The State of Siri in 2016: It’s bigger than you think
How is Apple’s Siri doing in 2016: what exactly do we mean by Siri, where’s it weak, and where’s the opportunity for Apple to capitalize on its evident success thus far?
Let’s look at what it is (because it often gets confusing), including how far its tentacles reach into Apple’s ecosystem, and how holy-shit-balls important it is to Apple’s long term success.
Understandably, people often think of Siri as the smooth talking personal assistant on their iPhone, always at the ready to provide the sassy answers to your every question.
However, its reach and importance is far greater: it’s on every Apple device, it combines many technologies, and is the emerging vital user interface to dozens of Apple core services and third-party partnerships.
Here’s a diagram I made to help you see the whole:
So it’s on iOS (iPhone, iPad), macOS (formerly OS X, great name change), watchOS (Apple Watch) and tvOS (Apple TV).
It’s worth re-iterating that: if Apple sells it, Siri now runs on it—or at least will, when macOS Sierra launches in the fall.
And you activate it in a surprising range of ways, when you think about it: from holding home buttons, to clicking menu bar icons, to pressing buttons on your TV remote. (Saying “Hey Siri” only works on iOS and watchOS at present.) Once active, as you know, it mostly takes over what you’re doing and looking at. Only on macOS is it less intrusive, showing up in an expanding popup window.
Now it gets interesting. Because Siri is all-singing, all-dancing. What we call ‘Siri’ has several important parts, many of which are entire technologies and topics in themselves:
- The speech recognition and parsing technology: basically, for turning your voice into text, and understanding the difference between ‘Tennessee’ and ‘tennis, see?’.
- The interpretation of your intent: what you mean by what you say. What are you actually wanting Siri to do?
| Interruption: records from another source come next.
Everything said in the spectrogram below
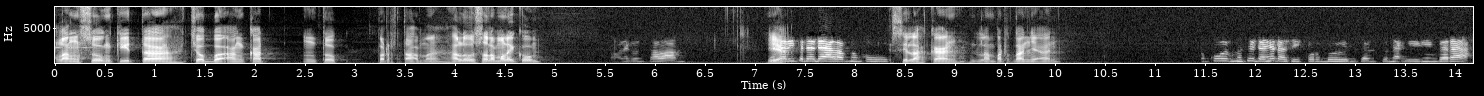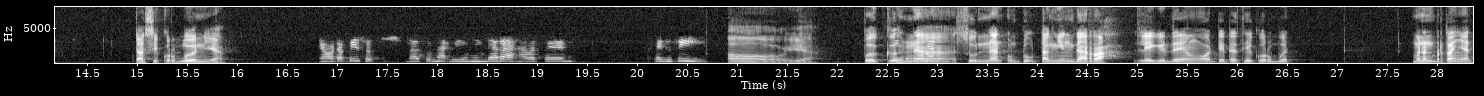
langsung kita coba angkat untuk pertama. Halo, Assalamualaikum. Waalaikumsalam. Ya. Daripada dalam nungku. Silahkan dalam pertanyaan. Nungku mesti dah ada si kurban kan sunat ginging darah. Dasi kurban ya. Ya tapi nah sunat ginging darah awak teh. Segusi. Oh iya. Pekeh na sunat untuk tangyang darah. Lagi ada yang waktu dasi kurban. Menan pertanyaan?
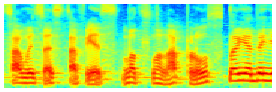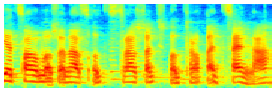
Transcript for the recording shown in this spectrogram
cały zestaw jest mocno na plus. No jedynie co może nas odstraszać to trochę cena,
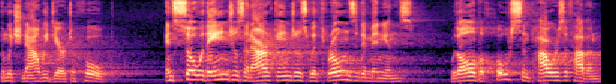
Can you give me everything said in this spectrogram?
in which now we dare to hope. And so, with angels and archangels, with thrones and dominions, with all the hosts and powers of heaven,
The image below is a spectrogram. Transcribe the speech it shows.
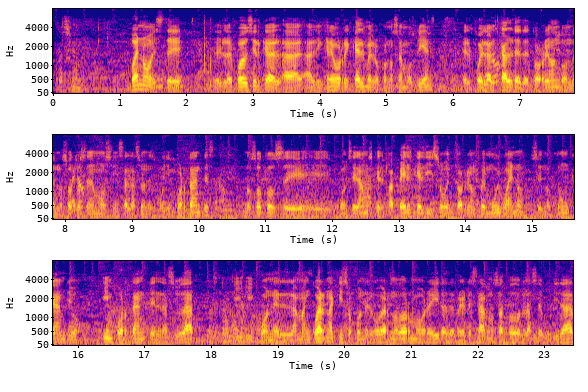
corporación? Bueno, este, eh, le puedo decir que al, ingeniero Riquelme lo conocemos bien. Él fue el alcalde de Torreón, donde nosotros tenemos instalaciones muy importantes. Nosotros eh, eh, consideramos que el papel que él hizo en Torreón fue muy bueno. Se notó un cambio importante en la ciudad y, y con el- la mancuerna que hizo con el gobernador Moreira de regresarnos a todos la seguridad,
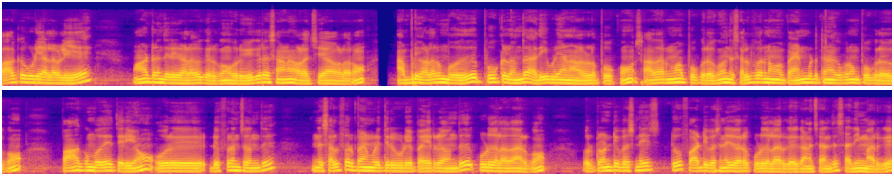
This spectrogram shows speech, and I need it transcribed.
பார்க்கக்கூடிய அளவுலேயே மாற்றம் தெரிகிற அளவுக்கு இருக்கும். ஒரு விகரசான வளர்ச்சியாக வளரும். அப்படி வளரும்போது பூக்கள் வந்து அதிகப்படியான அளவில் பூக்கும். சாதாரணமாக பூக்கிறதுக்கும் இந்த சல்ஃபர் நம்ம பயன்படுத்தினதுக்கப்புறம் பூக்கிறதுக்கும் பார்க்கும்போதே தெரியும். ஒரு டிஃப்ரென்ஸ் வந்து இந்த சல்ஃபர் பயன்படுத்தியிருக்கக்கூடிய பயிரில் வந்து கூடுதலாக தான் இருக்கும். ஒரு twenty percentage to forty percentage வரை கூடுதலாக இருக்கிறதுக்கான சான்சஸ் அதிகமாக இருக்குது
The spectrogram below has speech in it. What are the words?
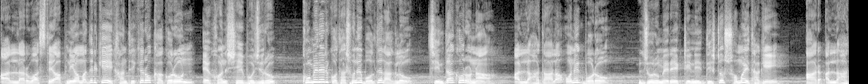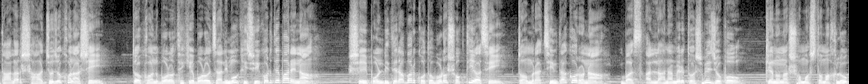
আল্লাহর ওয়াস্তে আপনি আমাদেরকে এখান থেকে রক্ষা করুন। এখন সেই বুজুর্গ কুমিরের কথা শুনে বলতে লাগল, চিন্তা করো না, আল্লাহ তাআলা অনেক বড়। জুলুমের একটি নির্দিষ্ট সময় থাকে। আর আল্লাহ তাআলার সাহায্য যখন আসে, তখন বড় থেকে বড় জালিমও কিছুই করতে পারে না। সেই পণ্ডিতের আবার কত বড় শক্তি আছে, তোমরা চিন্তা করো না। বাস আল্লাহ নামের তসবি জপো। কেননা সমস্ত মাখলুক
- All the actions it can then take, from telling you the distance to the sun, to showing walking directions to the nearest café, to using a third-party service to book a table at your favourite Italian restaurant tomorrow night. Apple has many partnerships in place to give Siri its power.
- The interface you see when you activate it and to use it: that dancing, colourful sound wave, the text it thinks you’ve said, and the results it displays (which are getting richer all the time).
And then there’s parts of Siri that get used in non-Siri-branded ways, such as the dictation feature you use on your iPhone by touching the small microphone button when the keyboard is shown, or using some of that Siri intelligence in the search feature on your iPhone home screen (by swiping down in the middle of the home screen, in case that’s new to you).
So, it’s complex and everywhere. And what should be apparent to you, if only from the media buzz, is that Siri is—or at least, should be—front and center in Apple’s strategy.
Competitors are numerous, from Amazon’s Alexa to some ex-Siri team members’ newly announced Viv. They’re no dummies: this is a race you want to be in.
And that’s because: it’s voice. It’s a no-brainer. A voice-driven interface has obvious benefits in multiple situations in our everyday lives:
- It’s far quicker to speak than use a touch or mouse/keyboard interface. For example, I can say “Set a timer for 15 minutes” far quicker than I can unlock my phone, find and open the clock app, switch to the timer view, set it to 15 minutes, and then press start. Everyone loves to save time.
- It’s extremely convenient in many situations. I can dictate a message while I’m running. I can use the always-on “Hey Siri” feature to set that 15-minute timer without coating my iPhone in mid-cooking-process flour.
- It’s legally and morally important when, y’know, driving your car.
- It’s far more accessible for anyone with physical disabilities that prevent them easily using a touch interface or even a customised desktop setup.
- Last but not least, it’s as natural and friendly as it gets. Speaking in flowing sentences is easy, fluid, and requires zero translation of our desires into ‘computer actions’. And there’s a reason that every voice interface demo involves some question about the weather: because weather chit chat is part of our everyday. It’s friendly, safe and known.
So, with Siri, Apple’s got it made, they’re ready to ride the wave. Right?
Well, mostly. The foundations are strong, and the direction is good. Some of the competitors are biting off more than they can chew. But there’s plenty of risk, and Apple has some real weak areas in that diagram I showed you above, some basics they need to get right tout de suite.
Where are those weaknesses, and what should Apple be doing next from the perspective of Siri experience? What can make Siri truly incredible, almost indispensable?
That’s… for another article. Watch this space.